Exit festival is reasonably priced, but it’s still beyond the reach of many in the city. Not to fear though, they will still be out in force, enjoying the atmosphere. Venture beyond the camp / hotel and the fortress and come wander in the centre.

2. Prepare for heat.
It’s hot here, during the heat of the day it’s boiling. Pack talc for dry baths, loose over the shoulder clothes, wet wipes for your forehead and neck, decent sunscreen, sunglasses and if you wear hats then bring it. If you are a girl I’d also recommend panty-liners to help feel fresh. Plus, bring a bag big enough for a bottle of water, to carry around.

4. Be polite.
Learn just one word of Serbian – sorry. You will be pushing through crowds and it doesn’t take a lot to say ‘izvini‘ occasionally (pronounce i as ee). Most Serbians understand some English, though they may not have the courage to speak – remember this when you comment on their city, they are proud of it!

5. Use the buses.
The buses are cheap, just 55 dinar, it’s a flat fee per bus irrespective of how long you stay on. That’s 3 bus tickets for a pound. If you don’t want to faff with change it’s 715 dinar (just over £4) for a weekly ticket you can buy at the bus kiosks. Buses are regular and some even have air conditioning.

6. Don’t run for McDonalds.
I’m always saddened by the number of tourists who head for McD’s. If you want to use the loo then there are public ones which have a tiny fee but are lovely and clean opposite the Vojvodina hotel. If you want food then there is a great selection of places. If you want a burger why not try pljeskavica – the local burger that’s double the size and half the price.

7. Don’t forget your privilege.
Many locals won’t be able to afford the festival this year. Those waiters serving you, the street sellers, the person at the kiosk, they will earn in a day what you would earn in a couple of hours on minimum wage. Receipts are often rounded off, and it’s normal to leave the smallest coins behind – in restaurants be kind and tip.

8. Chill out.
Novi Sad is a really relaxed place, sit outside for a drink and soak in the atmosphere. Don’t worry about being late, timekeeping isn’t Serbia’s strong point. Yes you could arrive early and camp at main stage all night, but the atmosphere is dead if you go early and you’ll miss so much you could have stumbled across.

If you walk away from the stages you’ll still hear the music after an hour of plodding.

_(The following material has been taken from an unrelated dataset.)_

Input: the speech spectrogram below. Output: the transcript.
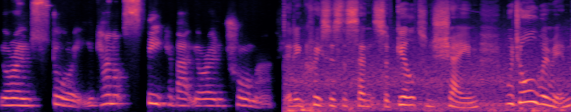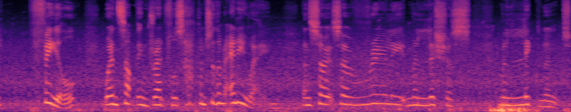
your own story. You cannot speak about your own trauma. It increases the sense of guilt and shame, which all women feel when something dreadful's happened to them anyway. And so it's a really malicious, malignant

This is our home. That music you’ll enjoy will seep through the city, it will wake sleeping infants, it will lift the atmosphere and crush it when it disappears. Our calendar may focus on this one long weekend but our year still has 364 days.